Madonsela & ANC war of words rages on

The public protector says she is concerned by 'unwarranted attacks' against her.

Public Protector Thuli Madonsela. Picture: Sapa.

JOHANNESBURG - Public Protector Thuli Madonsela has hit back at the African National Congress (ANC), saying she is deeply concerned by what she calls "unwarranted and baseless attacks" against her by the ruling party over her handling of the Nkandla issue.

Overnight, the ANC said it was outraged that Madonsela had written to President Jacob Zuma and told him he had not properly complied with her findings and that he should repay some of the money government spent on his Nkandla home.

Madonsela sent President Zuma a strongly-worded seven-page letter demanding to know when he would pay back some of the money spent on upgrades at his private home in KwaZulu-Natal and requested his response within 14 days.

Parts of the letter were made public yesterday.

The public protector said Zuma's refusal to adhere to her recommendations could breed a culture of impunity in the state.

In her latest statement, Madonsela says these attacks on her by the ANC are extraordinary and that the various parties should respect the Constitution.

She also hit back at the ANC's claims that she is not properly neutral on this issue and says she deals with all complaints consistently.

The public protector says that in Zuma's purported response to her findings, he specifically says that he is not giving a critique of her report and that he offers no comment on its contents.

She also says that nowhere in her letter does she tell Parliament what to do and that she considers attempts by various parties to instruct her office on how to operate as interference.

Madonsela argues that Zuma himself has said that he does not provide a critique of her report and that he offers no comment on its contents.

The Nkandla upgrades came under heavy criticism in a report by Madonsela in March. Madonsela's report said Zuma had "benefitted unduly" from some of the upgrades, which included a cattle enclosure and amphitheatre, and that he should pay back some of the costs of the unnecessary renovations.

At the same time, the ANC's Zizi Kodwa says the letter to the president should never have been made public.

"The report that we read about yesterday is private correspondence between her office and the office of the president. That correspondence was leaked to the media. We think that on its own is ethically wrong."

Kodwa says the ANC's Members of Parliament will act with the best interests of the country at heart when Parliament's ad-hoc committee on Nkandla meets.

"ANC members in the committee will make a decision on what is right for the country, not just what is right for the ANC and that is a mandate they carry to the committees."

The tripartite alliance has accused Madonsela of undermining Parliament and says it is not up to her to decide if the president's response is sufficient.

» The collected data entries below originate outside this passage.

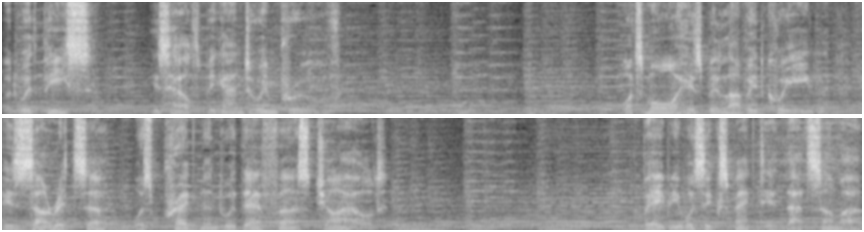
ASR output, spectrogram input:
but with peace, his health began to improve. What's more, his beloved queen, his Tsaritsa, was pregnant with their first child. The baby was expected that summer.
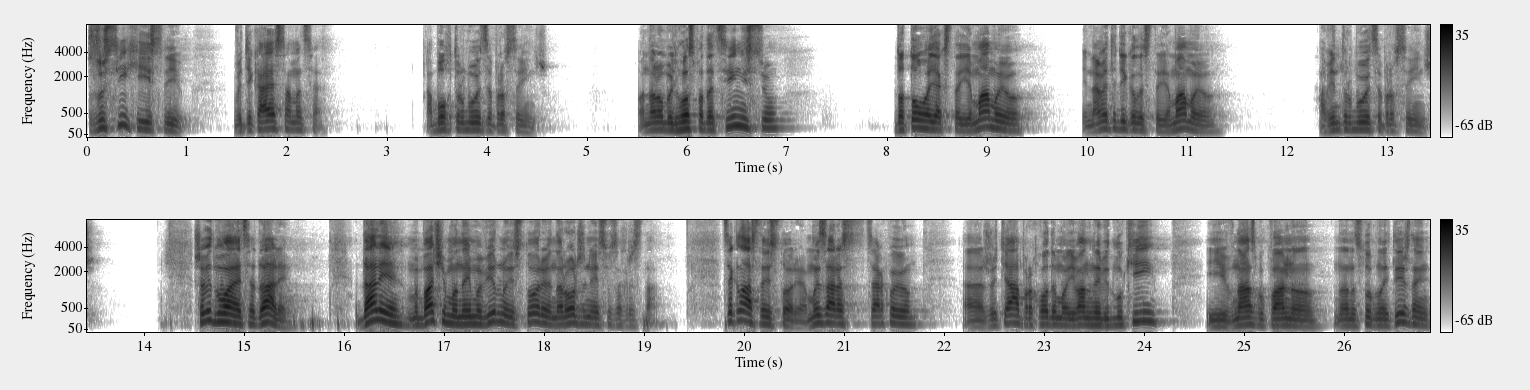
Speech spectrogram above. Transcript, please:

The president was ushered out of the National Assembly last week amid chants of 'pay back the money' by the Economic Freedom Fighters, whose leader Julius Malema demanded that Zuma commit to a date.